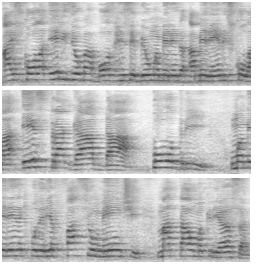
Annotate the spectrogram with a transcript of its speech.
a escola Eliseu Barbosa recebeu uma merenda, a merenda escolar estragada, podre. Uma merenda que poderia facilmente matar uma criança.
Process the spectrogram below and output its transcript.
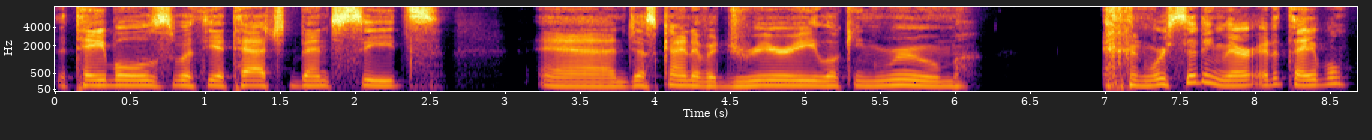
the tables with the attached bench seats and just kind of a dreary looking room. And we're sitting there at a table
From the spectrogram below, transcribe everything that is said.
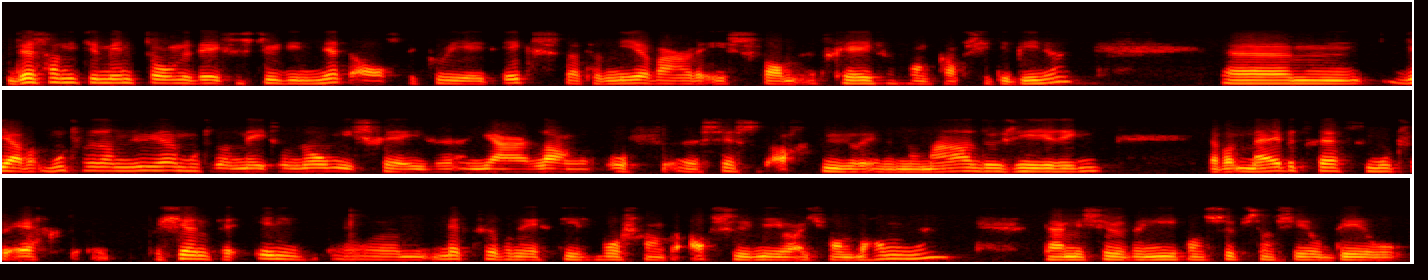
Desalniettemin tonen deze studie, net als de Create-X, dat er meerwaarde is van het geven van capcitabine. Um, ja, wat moeten we dan nu? Hè? Moeten we metronomisch geven, een jaar lang, of uh, 6 tot 8 uur in een normale dosering? Wat mij betreft moeten we echt patiënten in, um, met triple negatief borstkanker absoluut neoadjuvant behandelen. Daarmee zullen we in ieder geval een substantieel deel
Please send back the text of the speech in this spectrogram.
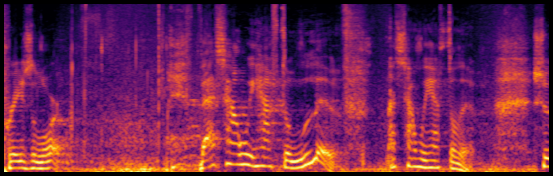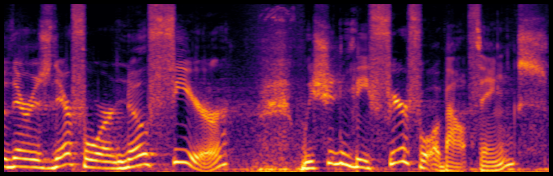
Praise the Lord. That's how we have to live. That's how we have to live. So there is therefore no fear. We shouldn't be fearful about things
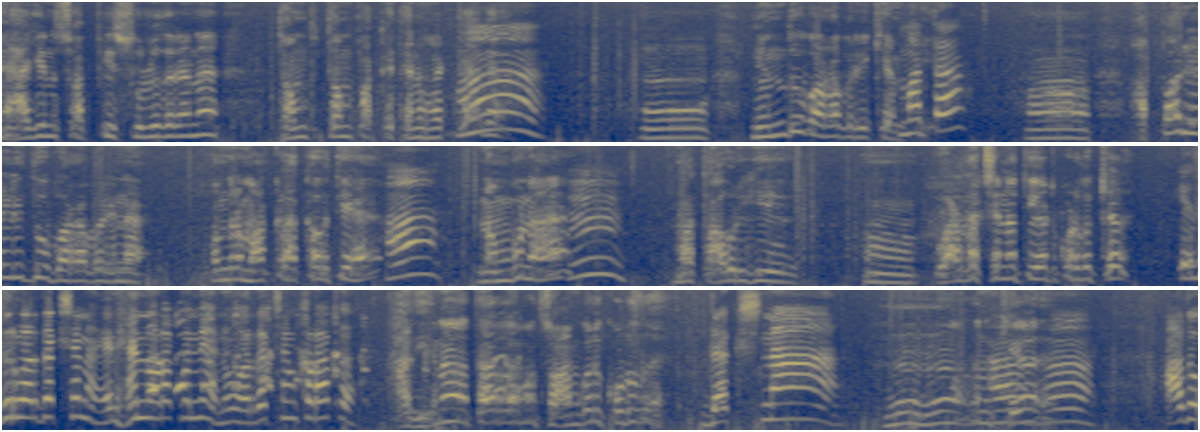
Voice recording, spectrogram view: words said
ಮ್ಯಾಗಿನ ಸೊಪ್ಪಿ ಸುಲಿದ್ರನ ತಂಪು ತಂಪು ಆಕೈತೇನೋ ಹೊಟ್ಟೆ ಹ್ಞೂ ನಿಂದು ಬರೋಬರಿ ಮತ್ತ? ಹಾಂ ಅಪ್ಪಾರು ಹೇಳಿದ್ದು ಬರೋಬರಿನ ಅಂದ್ರೆ ಮಕ್ಳು ಅಕ್ಕವತಿ ನಂಬುನ? ಮತ್ತೆ ಅವ್ರಿಗೆ ವರದಕ್ಷಿಣೆ ಏಟ್ ಕೊಡ್ಬೇಕು ಹೇಳಿ ಎದುರು ವರದಕ್ಷಿಣ? ಎಲ್ಲಿ ಹೆಣ್ಣು ನೋಡಕ್ ಬಂದ್ಯಾನು ವರದಕ್ಷಿಣೆ ಕೊಡಕ? ಅದೇನ ಅಂತಾರಲ್ಲ ಮತ್ತು ಸ್ವಾಮಿಗಳಿಗೆ ಕೊಡುದು? ದಕ್ಷಿಣ. ಹ್ಞೂ ಹ್ಞೂ ಅದನ್ನ ಕೇಳ. ಹಾ. ಅದು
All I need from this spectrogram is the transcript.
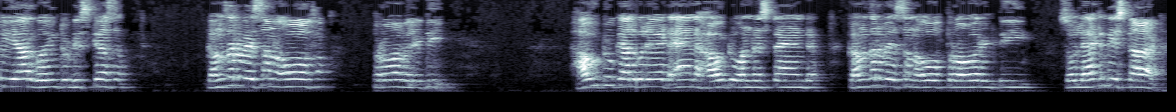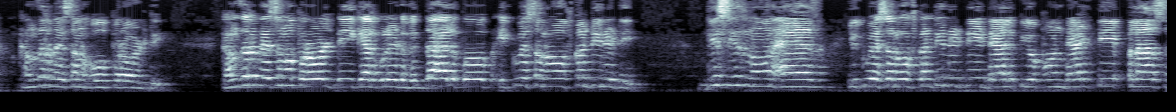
we are going to discuss conservation of probability. How to calculate and how to understand conservation of probability. So let me start. Conservation of probability. Conservation of probability calculated with the help of equation of continuity. This is known as equation of continuity del p upon del t plus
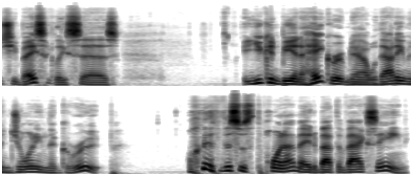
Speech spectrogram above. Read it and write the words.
she basically says you can be in a hate group now without even joining the group. this is the point I made about the vaccine.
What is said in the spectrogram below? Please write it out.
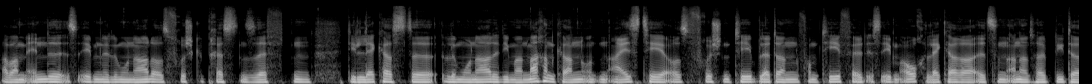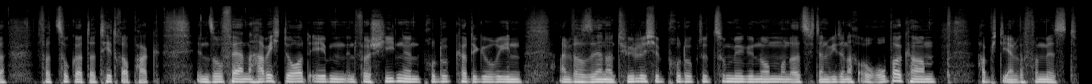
Aber am Ende ist eben eine Limonade aus frisch gepressten Säften die leckerste Limonade, die man machen kann. Und ein Eistee aus frischen Teeblättern vom Teefeld ist eben auch leckerer als ein anderthalb Liter verzuckerter Tetrapack. Insofern habe ich dort eben in verschiedenen Produktkategorien einfach sehr natürliche Produkte zu mir genommen und als ich dann wieder nach Europa kam, habe ich die einfach vermisst.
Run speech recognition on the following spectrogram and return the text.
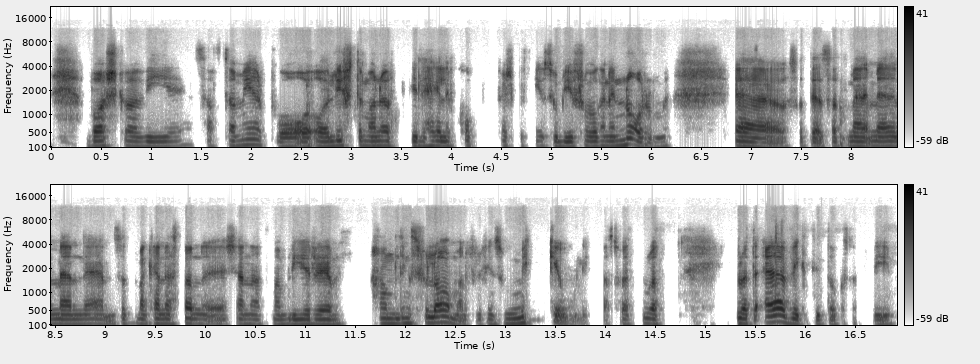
vad, ska vi satsa mer på? Och, och lyfter man upp till helikopterperspektiv så blir frågan enorm. Eh, så, att, så, att, men, men, men, eh, så att man kan nästan eh, känna att man blir handlingsförlamad för det finns så mycket olika. Så jag tror att, jag tror att det är viktigt också att, vi,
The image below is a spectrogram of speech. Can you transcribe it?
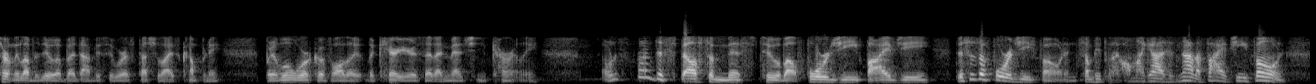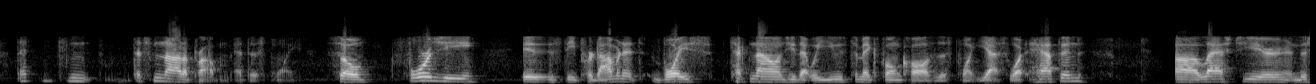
certainly love to do it, but obviously we're a specialized company. But it will work with all the, the carriers that I mentioned currently. I want to dispel some myths too about 4G, 5G. This is a 4G phone, and some people are like, "Oh my God, it's not a 5G phone." That that's not a problem at this point. So 4G is the predominant voice technology that we use to make phone calls at this point. Yes, what happened uh, last year and this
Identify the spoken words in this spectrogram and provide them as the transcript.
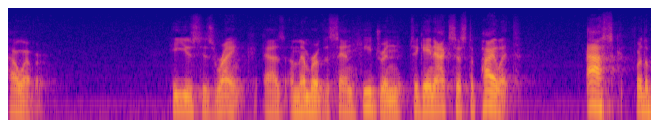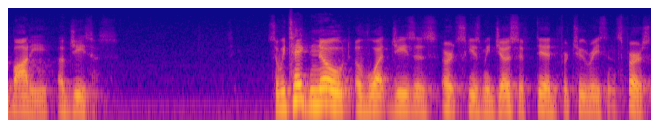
however, he used his rank as a member of the Sanhedrin to gain access to Pilate, ask for the body of Jesus. So we take note of what Jesus, or excuse me, Joseph did for two reasons. First,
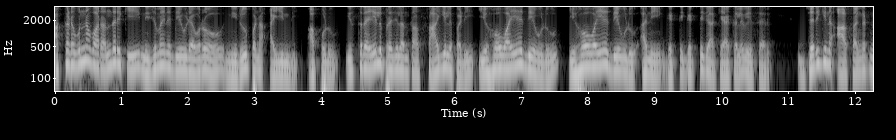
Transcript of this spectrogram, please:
అక్కడ ఉన్న వారందరికీ నిజమైన దేవుడెవరో నిరూపణ అయ్యింది. అప్పుడు ఇస్రాయేలు ప్రజలంతా సాగిలపడి ఇహోవయే దేవుడు ఇహోవయే దేవుడు అని గట్టి గట్టిగా కేకలు వేశారు. జరిగిన ఆ సంఘటన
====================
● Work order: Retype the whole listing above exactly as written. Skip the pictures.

● Task output:
Annotate the spectrogram with a transcript of its speech.
a escola Eliseu Barbosa recebeu uma merenda, a merenda escolar estragada, podre. Uma merenda que poderia facilmente matar uma criança.
Process the spectrogram below and output its transcript.
the tables with the attached bench seats and just kind of a dreary looking room. And we're sitting there at a table
From the spectrogram below, transcribe everything that is said.
Desalniettemin tonen deze studie, net als de Create-X, dat er meerwaarde is van het geven van capcitabine. Um, ja, wat moeten we dan nu? Hè? Moeten we metronomisch geven, een jaar lang, of uh, 6 tot 8 uur in een normale dosering? Wat mij betreft moeten we echt patiënten in, um, met triple negatief borstkanker absoluut neoadjuvant behandelen. Daarmee zullen we in ieder geval een substantieel deel
Please send back the text of the speech in this spectrogram.
Praise the Lord. That's how we have to live. That's how we have to live. So there is therefore no fear. We shouldn't be fearful about things
Voice recording, spectrogram view: words said
ಮ್ಯಾಗಿನ ಸೊಪ್ಪಿ ಸುಲಿದ್ರನ ತಂಪು ತಂಪು ಆಕೈತೇನೋ ಹೊಟ್ಟೆ ಹ್ಞೂ ನಿಂದು ಬರೋಬರಿ ಮತ್ತ? ಹಾಂ ಅಪ್ಪಾರು ಹೇಳಿದ್ದು ಬರೋಬರಿನ ಅಂದ್ರೆ ಮಕ್ಳು ಅಕ್ಕವತಿ ನಂಬುನ? ಮತ್ತೆ ಅವ್ರಿಗೆ ವರದಕ್ಷಿಣೆ ಏಟ್ ಕೊಡ್ಬೇಕು ಹೇಳಿ ಎದುರು ವರದಕ್ಷಿಣ? ಎಲ್ಲಿ ಹೆಣ್ಣು ನೋಡಕ್ ಬಂದ್ಯಾನು ವರದಕ್ಷಿಣೆ ಕೊಡಕ? ಅದೇನ ಅಂತಾರಲ್ಲ ಮತ್ತು ಸ್ವಾಮಿಗಳಿಗೆ ಕೊಡುದು? ದಕ್ಷಿಣ. ಹ್ಞೂ ಹ್ಞೂ ಅದನ್ನ ಕೇಳ. ಹಾ. ಅದು
All I need from this spectrogram is the transcript.
we are going to discuss conservation of probability. How to calculate and how to understand conservation of probability. So let me start. Conservation of probability. Conservation of probability calculated with the help of equation of continuity. This is known as equation of continuity del p upon del t plus
Speech spectrogram above. Read it and write the words.
she basically says you can be in a hate group now without even joining the group. this is the point I made about the vaccine.
What is said in the spectrogram below? Please write it out.
Aber am Ende ist eben eine Limonade aus frisch gepressten Säften die leckerste Limonade, die man machen kann. Und ein Eistee aus frischen Teeblättern vom Teefeld ist eben auch leckerer als ein anderthalb Liter verzuckerter Tetrapack. Insofern habe ich dort eben in verschiedenen Produktkategorien einfach sehr natürliche Produkte zu mir genommen und als ich dann wieder nach Europa kam, habe ich die einfach vermisst.
Run speech recognition on the following spectrogram and return the text.
vad, ska vi satsa mer på? Och, och lyfter man upp till helikopterperspektiv så blir frågan enorm. Eh, så, att, så, att, men, men, men, eh, så att man kan nästan eh, känna att man blir handlingsförlamad för det finns så mycket olika. Så jag tror att, jag tror att det är viktigt också att, vi,
The image below is a spectrogram of speech. Can you transcribe it?
certainly love to do it, but obviously we're a specialized company. But it will work with all the, the carriers that I mentioned currently. I want to dispel some myths too about 4G, 5G. This is a 4G phone, and some people are like, "Oh my God, it's not a 5G phone." That that's not a problem at this point. So 4G is the predominant voice technology that we use to make phone calls at this point. Yes, what happened uh, last year and this
Identify the spoken words in this spectrogram and provide them as the transcript.
however, he used his rank as a member of the Sanhedrin to gain access to Pilate, ask for the body of Jesus. So we take note of what Jesus, or excuse me, Joseph did for two reasons. First,
Transcript of this spectrogram, please:
అక్కడ ఉన్న వారందరికీ నిజమైన దేవుడెవరో నిరూపణ అయ్యింది. అప్పుడు ఇస్రాయేలు ప్రజలంతా సాగిలపడి ఇహోవయే దేవుడు ఇహోవయే దేవుడు అని గట్టి గట్టిగా కేకలు వేశారు. జరిగిన ఆ సంఘటన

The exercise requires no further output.